Analysts Forecast Catalent Shares Hit $50
Analysts currently project Catalent shares to reach a median target price of $50 over the next 12 months. This represents a 3.5 percent increase compared to the most recent price of $48.29. This could put the stock in a position to considerably underperform the broader market.
Catalent may also be overvalued at its current price. At 55 times forward earnings, the stock is priced with the expectations of high future growth ahead.
Barring a meaningful turnaround brought about by Elliott Management’s involvement, Catalent appears to trade at a price that is not justified by its underlying fundamentals.
Poor Earnings Hurt Catalent
At the core of Catalent’s risks are its poor profitability metrics. The company’s net margin over the trailing 12-month period has averaged -5.4 percent, resulting in a full-year loss of $1.30 per share.
In addition, Catalent’s return on equity is just 3.2 percent. Without sharp improvements in profitability, Catalent’s resurgence may prove to be short-lived.
Debt is another concerning factor for Catalent investors. With a debt-to-equity ratio of 0.93, the company is carrying a debt load that may prove to be a liability. Catalent’s interest coverage ratio of 0.4 also calls into question its ability to pay its debts if its earnings do not improve as expected.
Finally, there’s a case to be made that Catalent may never achieve the same results it did during the COVID-19 pandemic.
Prior to the pandemic, the company’s net margins averaged 3-6 percent for several years. The pandemic and the increased business it brought in pushed Catalent’s margins into double-digit territory for the first time since 2015.
As such, Catalent may not be able to produce similar results in a normal operating environment.
The Bull Case for Catalent
Needless to say, there are also more positive arguments to be made for Catalent. The bull case for the stock hinges on the argument that Catalent is in a transitional phase following the COVID-19 pandemic. The company is rapidly shifting its focus toward biologics and gene therapy products, both of which could help replace some of the lost COVID-era revenues.
Catalent could also benefit from the experienced leadership brought on board by Elliott Management. Essential cost-cutting measures, for example, could help Catalent clean up its balance sheets and reduce its debt load while bolstering profitability. New board guidance could be especially helpful as Catelent reinvents itself.
Catalent has a large pipeline of potentially valuable drugs in development. Chief among these are multiple drugs targeting anxiety disorders, including at least one experimental psilocybin-based drug. The ongoing development and eventual commercialization of these drugs could support further growth at Catalent over the next several years.

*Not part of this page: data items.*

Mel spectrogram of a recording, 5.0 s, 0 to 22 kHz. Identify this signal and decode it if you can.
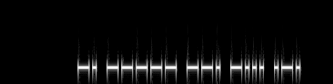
Morse code, heard as a keyed tone, about 22 wpm, 700 Hz. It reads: N0GBR
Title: USA Call Signs - 5 Characters - 8x Character Spacing - 22wpm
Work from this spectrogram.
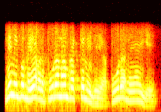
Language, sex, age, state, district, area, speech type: Hindi, male, 18-30, Rajasthan, Jaipur, urban, conversation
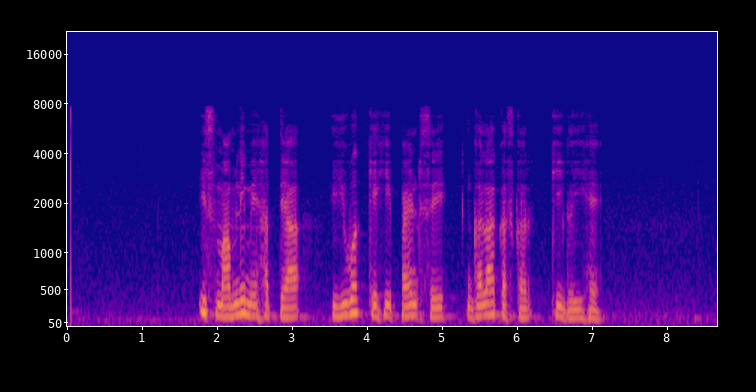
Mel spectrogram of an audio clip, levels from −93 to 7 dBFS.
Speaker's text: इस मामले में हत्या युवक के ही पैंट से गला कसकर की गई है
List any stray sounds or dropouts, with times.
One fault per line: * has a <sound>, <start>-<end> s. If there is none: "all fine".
all fine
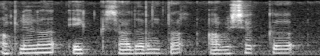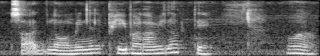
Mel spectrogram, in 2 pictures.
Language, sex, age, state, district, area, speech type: Marathi, male, 18-30, Maharashtra, Kolhapur, urban, spontaneous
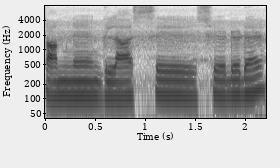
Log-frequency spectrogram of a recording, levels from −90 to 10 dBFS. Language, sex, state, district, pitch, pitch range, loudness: Hindi, female, Bihar, Samastipur, 115 Hz, 115-120 Hz, -19 LUFS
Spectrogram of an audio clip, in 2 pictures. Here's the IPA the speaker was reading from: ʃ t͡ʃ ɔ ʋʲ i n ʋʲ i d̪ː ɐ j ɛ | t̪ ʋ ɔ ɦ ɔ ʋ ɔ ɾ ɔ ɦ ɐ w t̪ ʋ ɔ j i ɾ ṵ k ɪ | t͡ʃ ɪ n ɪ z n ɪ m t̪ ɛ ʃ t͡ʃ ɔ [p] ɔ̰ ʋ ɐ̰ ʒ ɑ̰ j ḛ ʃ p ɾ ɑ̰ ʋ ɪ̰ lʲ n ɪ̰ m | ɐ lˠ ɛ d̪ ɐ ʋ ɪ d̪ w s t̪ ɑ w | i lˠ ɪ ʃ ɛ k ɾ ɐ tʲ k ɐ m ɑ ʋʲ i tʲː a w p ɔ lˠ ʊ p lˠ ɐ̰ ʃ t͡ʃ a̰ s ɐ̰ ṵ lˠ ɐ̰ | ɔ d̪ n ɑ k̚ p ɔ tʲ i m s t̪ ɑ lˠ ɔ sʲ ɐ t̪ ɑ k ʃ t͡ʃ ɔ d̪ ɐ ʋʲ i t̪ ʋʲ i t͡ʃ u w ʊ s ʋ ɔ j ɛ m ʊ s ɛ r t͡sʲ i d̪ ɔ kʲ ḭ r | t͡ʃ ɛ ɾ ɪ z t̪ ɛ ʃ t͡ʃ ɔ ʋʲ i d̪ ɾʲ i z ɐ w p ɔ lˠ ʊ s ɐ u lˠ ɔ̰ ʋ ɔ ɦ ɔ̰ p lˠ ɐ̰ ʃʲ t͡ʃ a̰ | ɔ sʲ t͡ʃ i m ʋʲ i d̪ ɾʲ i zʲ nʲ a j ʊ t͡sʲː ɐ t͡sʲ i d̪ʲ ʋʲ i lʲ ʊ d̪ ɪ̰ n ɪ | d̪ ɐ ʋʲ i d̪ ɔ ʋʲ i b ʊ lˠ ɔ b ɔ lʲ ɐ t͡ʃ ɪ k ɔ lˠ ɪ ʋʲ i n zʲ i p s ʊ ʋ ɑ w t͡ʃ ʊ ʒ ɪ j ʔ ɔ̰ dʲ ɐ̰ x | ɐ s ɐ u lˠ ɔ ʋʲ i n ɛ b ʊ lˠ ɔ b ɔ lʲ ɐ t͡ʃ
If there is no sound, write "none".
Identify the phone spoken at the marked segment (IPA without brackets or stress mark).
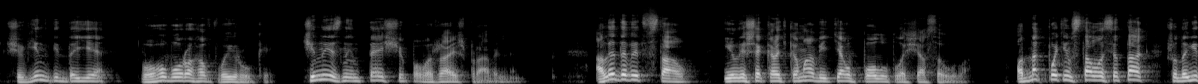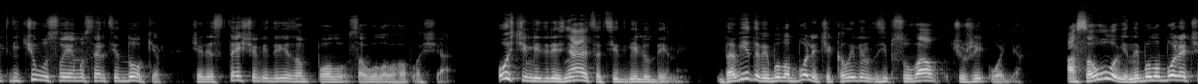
p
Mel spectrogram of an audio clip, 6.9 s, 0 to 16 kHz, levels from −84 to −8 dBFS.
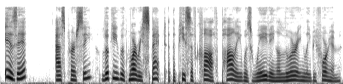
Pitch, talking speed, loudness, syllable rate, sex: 190 Hz, 165 wpm, -19 LUFS, 5.2 syllables/s, female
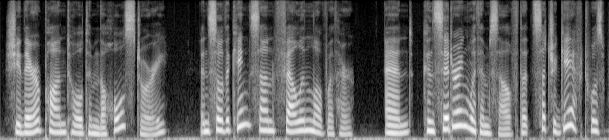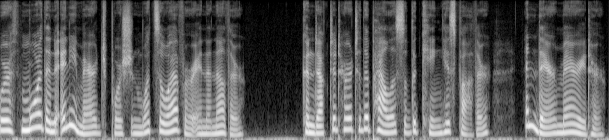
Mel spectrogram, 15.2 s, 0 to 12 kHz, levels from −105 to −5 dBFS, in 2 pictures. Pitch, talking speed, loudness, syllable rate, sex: 210 Hz, 195 wpm, -19 LUFS, 5.5 syllables/s, female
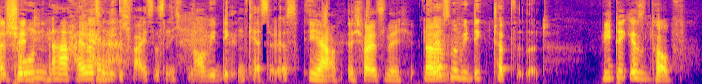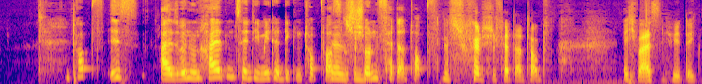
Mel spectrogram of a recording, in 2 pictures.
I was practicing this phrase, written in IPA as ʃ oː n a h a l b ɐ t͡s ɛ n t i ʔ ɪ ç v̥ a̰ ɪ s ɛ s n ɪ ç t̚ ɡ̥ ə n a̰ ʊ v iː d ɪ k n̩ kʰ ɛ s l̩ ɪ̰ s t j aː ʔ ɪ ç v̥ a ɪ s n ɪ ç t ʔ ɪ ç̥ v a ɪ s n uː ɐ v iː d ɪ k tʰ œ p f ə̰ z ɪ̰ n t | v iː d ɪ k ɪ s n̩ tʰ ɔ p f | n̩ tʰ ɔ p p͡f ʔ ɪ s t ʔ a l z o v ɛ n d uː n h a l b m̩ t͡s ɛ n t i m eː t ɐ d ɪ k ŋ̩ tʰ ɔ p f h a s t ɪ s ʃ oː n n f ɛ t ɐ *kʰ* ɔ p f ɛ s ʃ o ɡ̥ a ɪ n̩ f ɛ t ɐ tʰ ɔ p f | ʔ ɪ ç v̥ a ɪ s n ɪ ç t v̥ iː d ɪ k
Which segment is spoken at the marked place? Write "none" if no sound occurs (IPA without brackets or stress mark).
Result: tʰ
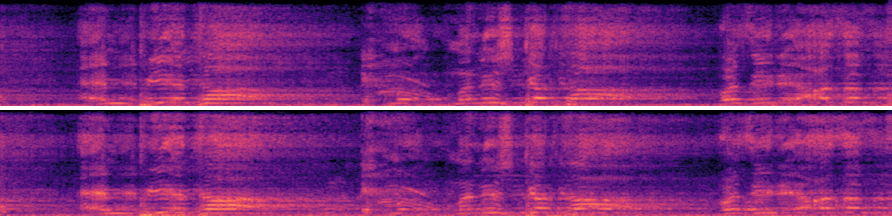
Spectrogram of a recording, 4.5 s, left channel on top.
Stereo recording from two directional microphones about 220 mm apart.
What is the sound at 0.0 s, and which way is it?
A man's voice, 15° left (ahead or behind).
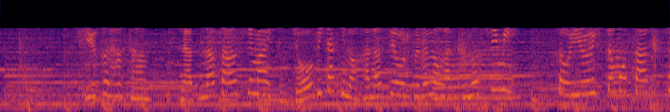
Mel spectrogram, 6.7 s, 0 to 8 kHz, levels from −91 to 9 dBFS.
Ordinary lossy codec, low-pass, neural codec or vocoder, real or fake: AAC, 16 kbps; 7.2 kHz; none; real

Finally, analysts do expect significant earnings improvements from Catalent in the near future. Over the next 12 months, adjusted earnings are projected to more than double to $1.58. On a 5-year horizon, Catalent’s expected earnings growth rate is 20.1 percent.

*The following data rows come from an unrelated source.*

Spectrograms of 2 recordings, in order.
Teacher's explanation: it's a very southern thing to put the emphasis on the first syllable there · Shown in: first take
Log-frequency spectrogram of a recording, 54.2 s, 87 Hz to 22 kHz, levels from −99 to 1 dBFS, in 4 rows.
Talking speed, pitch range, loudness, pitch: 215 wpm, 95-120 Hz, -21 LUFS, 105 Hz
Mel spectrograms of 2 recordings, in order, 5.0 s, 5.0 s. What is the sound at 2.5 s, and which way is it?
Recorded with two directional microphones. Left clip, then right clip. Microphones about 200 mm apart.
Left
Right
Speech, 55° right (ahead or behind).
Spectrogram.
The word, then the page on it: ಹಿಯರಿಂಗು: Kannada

Is Catalent a Buy Today?
While Catalent does have some appealing features, its financial position, low profitability and need to transition toward new sources of income to make up for the recession of the COVID-19 pandemic makes it a fairly risky investment. These problems are further compounded by the fact that Catalent’s current price assumes very high levels of future growth.
Overall, Catalent does not appear to be a good buy at today’s prices. Shareholders who already own the stock, however, may be well-served by holding in hopes of higher share prices going forward.

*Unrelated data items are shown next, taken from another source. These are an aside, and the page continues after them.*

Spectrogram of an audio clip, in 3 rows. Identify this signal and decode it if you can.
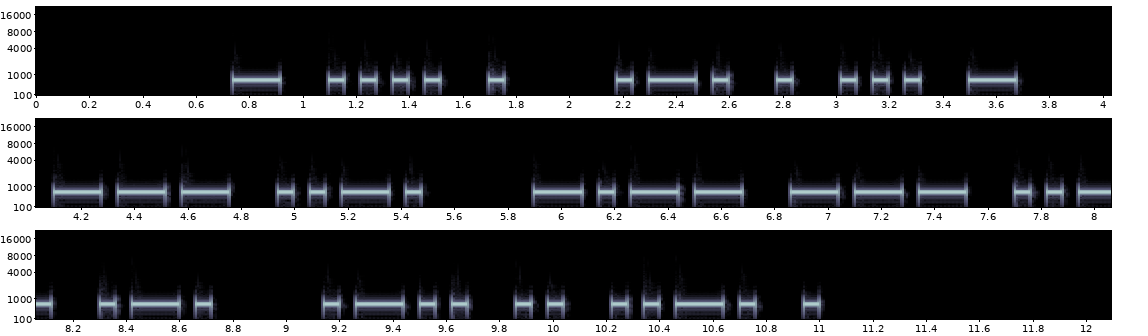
Morse code, heard as a keyed tone, about 20 wpm, 700 Hz. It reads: THE REST OF YOUR LIFE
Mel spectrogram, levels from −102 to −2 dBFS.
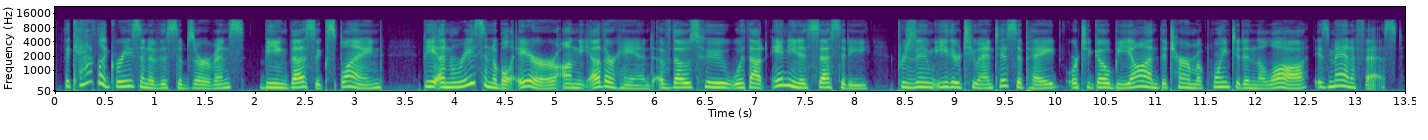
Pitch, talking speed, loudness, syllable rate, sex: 205 Hz, 170 wpm, -17 LUFS, 5.6 syllables/s, female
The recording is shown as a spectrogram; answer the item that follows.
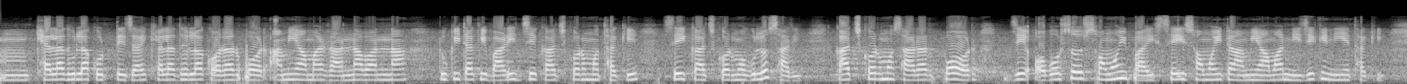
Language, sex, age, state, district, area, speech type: Bengali, female, 18-30, West Bengal, Paschim Medinipur, rural, spontaneous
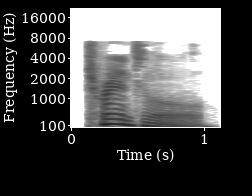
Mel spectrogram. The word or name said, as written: trental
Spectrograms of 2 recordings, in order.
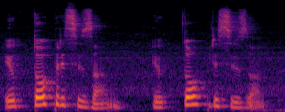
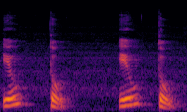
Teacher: most of you already know that this first syllable in the verb estar is dropped. So we just say eu tô.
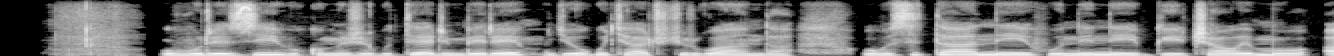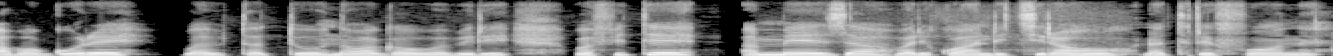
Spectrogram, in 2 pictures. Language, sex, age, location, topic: Kinyarwanda, male, 50+, Nyagatare, education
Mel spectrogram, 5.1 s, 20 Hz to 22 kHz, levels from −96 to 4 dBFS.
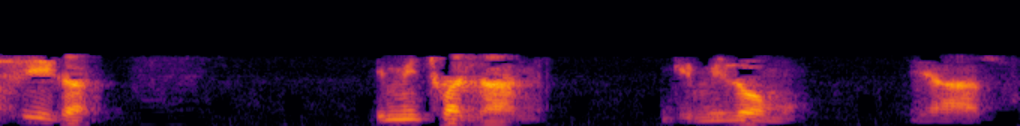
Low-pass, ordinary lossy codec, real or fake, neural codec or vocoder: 3.6 kHz; MP3, 16 kbps; real; none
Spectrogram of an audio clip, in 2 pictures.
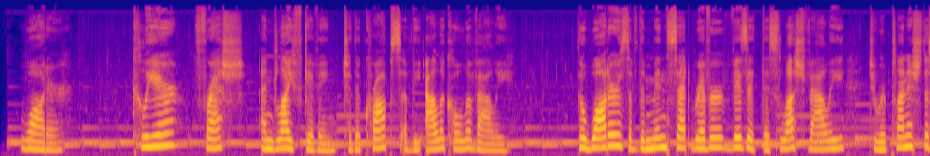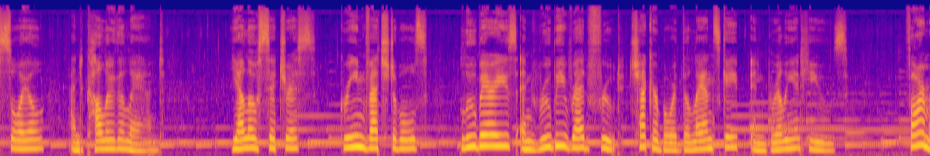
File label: narration sample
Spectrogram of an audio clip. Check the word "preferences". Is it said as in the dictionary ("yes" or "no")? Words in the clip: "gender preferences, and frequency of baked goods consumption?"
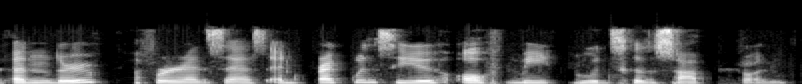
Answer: no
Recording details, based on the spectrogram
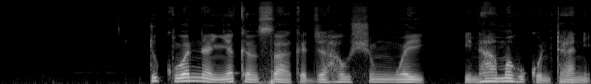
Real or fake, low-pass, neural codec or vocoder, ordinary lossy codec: real; none; none; none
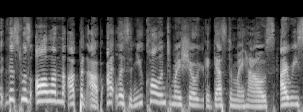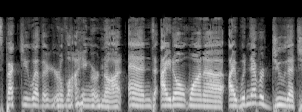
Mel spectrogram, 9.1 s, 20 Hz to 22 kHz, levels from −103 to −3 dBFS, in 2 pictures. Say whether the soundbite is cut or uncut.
cut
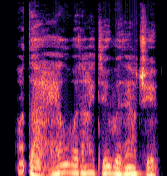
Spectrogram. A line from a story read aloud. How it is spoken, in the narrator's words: He murmured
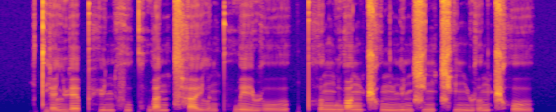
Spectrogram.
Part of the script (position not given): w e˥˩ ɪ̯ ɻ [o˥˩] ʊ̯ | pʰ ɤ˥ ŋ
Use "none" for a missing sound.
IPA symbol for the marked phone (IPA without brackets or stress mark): o˨˩˦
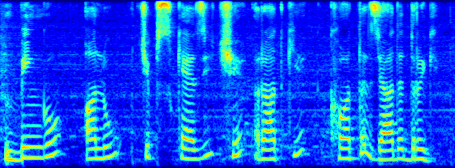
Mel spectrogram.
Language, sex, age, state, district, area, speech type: Kashmiri, male, 30-45, Jammu and Kashmir, Baramulla, rural, read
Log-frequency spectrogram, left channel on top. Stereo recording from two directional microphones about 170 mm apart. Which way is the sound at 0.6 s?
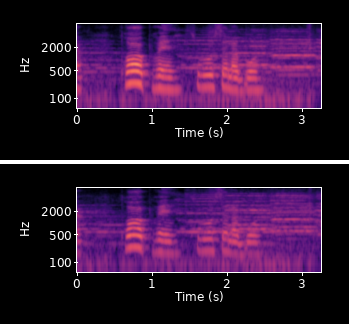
60° left (ahead or behind).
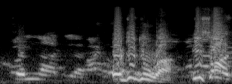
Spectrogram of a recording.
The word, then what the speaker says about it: Oduduwa: So as the Benin Empire grows, one of the sons of the Benins, who was, that is the actual name, pronunciation of that name, Oduduwa, is migrated, ran away from Benin to Ife.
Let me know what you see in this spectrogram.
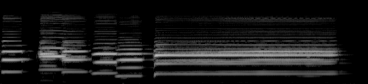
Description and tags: C Harmonica Rift 10
This is a rift I recorded during a practice session.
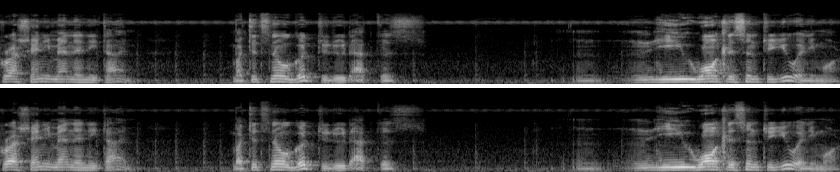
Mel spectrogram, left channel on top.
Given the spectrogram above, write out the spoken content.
any man anytime. But it's no good to do that, because he won't listen to you anymore.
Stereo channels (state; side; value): normal; both; correlation 0.60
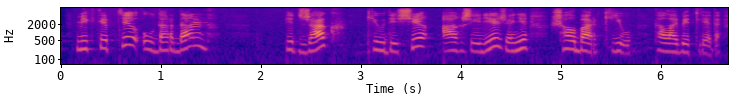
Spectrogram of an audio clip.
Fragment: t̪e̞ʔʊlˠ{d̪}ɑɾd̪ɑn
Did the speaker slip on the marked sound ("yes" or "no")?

Given that the stock is already down more than 45 percent over the past year, these shareholders could pare their losses by continuing to hold onto shares.
For those who do not already own Catelent, however, there are likely less risky investments with higher potential returns available in the current market.
The author has no position in any of the stocks mentioned. Financhill has a disclosure policy. This post may contain affiliate links or links from our sponsors.